After you’re done recording, Save the Project or Export a WAV file for safety. Play the show. The green meters should wake up and bounce in the exact same way that the red recording meters did during the capture and the show should be clearly audible.
If you get green meters, but no volume, then something in the playback channel or possibly a Windows setting is broken. Again, this is completely separate from whether or not you have a good recording. If you have blue waves and green meters, you do.
It’s good to split those two ideas apart. Be able to stand on one stable concept and troubleshoot the other.

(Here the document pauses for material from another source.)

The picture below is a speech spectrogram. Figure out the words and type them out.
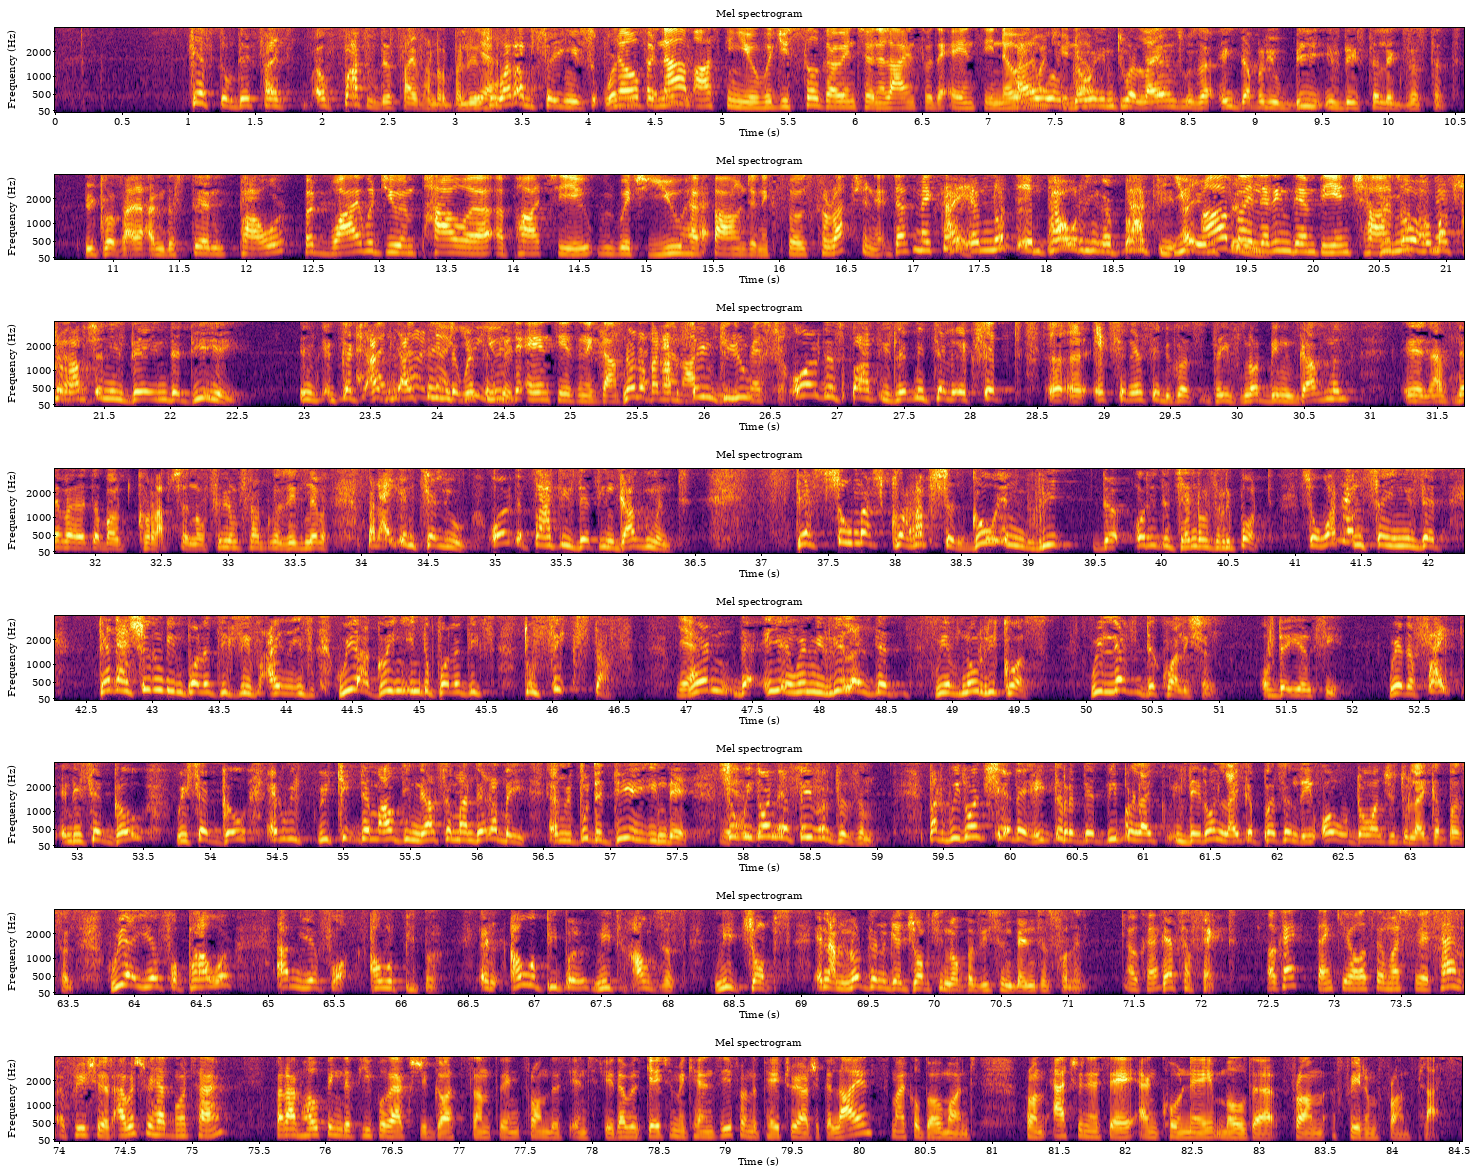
theft of five of part of the 500 billion. Yeah. So what I'm saying is, what No, but now I'm asking you, would you still go into an alliance with the ANC knowing I what will you go into alliance with the AWB if they still existed, because I understand power. But why would you empower a party which you have found and exposed corruption? It doesn't make sense. I am not empowering a party. you I are by letting them be in charge. You know of how much corruption is there in the DA? In- I, I, No, I stay no, the you Western use the ANC as an example. No, no, That's but why I'm, saying to you, all these parties, let me tell you, except uh, uh, Action SA, because they've not been in government, and I've never heard about corruption or freedom front because they've never. But I can tell you, all the parties that in government, there's so much corruption. Go and read the Auditor General's report. So what I'm saying is that then I shouldn't be in politics if, I, if we are going into politics to fix stuff. Yeah. When, the, when we realized that we have no recourse, we left the coalition of the ANC. We had a fight, and they said go. We said go, and we, we kicked them out in Nelson Mandela Bay, and we put the DA in there. So Yeah. we don't have favoritism. But we don't share the hatred that people like. If they don't like a person, they all don't want you to like a person. We are here for power. I'm here for our people. And our people need houses, need jobs. And I'm not going to get jobs in opposition benches for them. Okay. That's a fact. Okay, thank you all so much for your time. Appreciate it. I wish we had more time, but I'm hoping that people actually got something from this interview. That was Gayton McKenzie from the Patriotic Alliance, Michael Beaumont from Action SA, and Corne Mulder from Freedom Front Plus.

I wrote parts of the overdubbing tutorial and on the first page is the strong recommendation that you make a simple recording and play it back.
If you have not yet made a recording and played it back using Audacity and your selected hardware, please read our First Recording tutorial.
Trying to troubleshoot overdubbing before you do that leads to pages of convoluted symptoms and bad conclusions.
I get two different songs for about 30 seconds
That’s probably normal. Each time you press Record, Audacity will create a new audio track starting from zero. The difference between straight Record and Overdubbing is Overdubbing tries to play all available tracks to your headphones while you’re recording.
Yes, if you press play when you’re finished recording, Audacity will try to play everything one atop the other. You can select what it heard with the MUTE and SOLO buttons to the left of each track.
People get terrifically lost when they also have recording from Stereo-Mix selected. In that case, they get their new voice in addition to all the other tracks on the new track.
Do you like to record YouTube sound tracks? That’s not a good setting to have when you’re overdubbing.
Actually Koz you’re being over-modest here - you wrote pretty much all of that tutorial set
Yes, but I didn’t organize and post it. You did. Koz
Appreciate the help. That last one told me that I did not a have a problem. I just THOUGHT I did. I guess that’s what us old fogys get for trying all this stuff that’s for all the younger generations. Oh, well, at least you taught this old dog a new trick, Red Baron
Yes but there should not be echo with Audacity’s Software Playthrough when recording a tape deck, unless Windows is already playing the audio (which is hardware playthrough on Windows XP, so no delay) or unless stereo mix is being recorded (which is wrong, record from line-in instead). Or unless of course you are also listening to the tape deck through its own speakers.
It is convenient if you are recording from the middle of a tape to be able to hear what you are recording or about to record.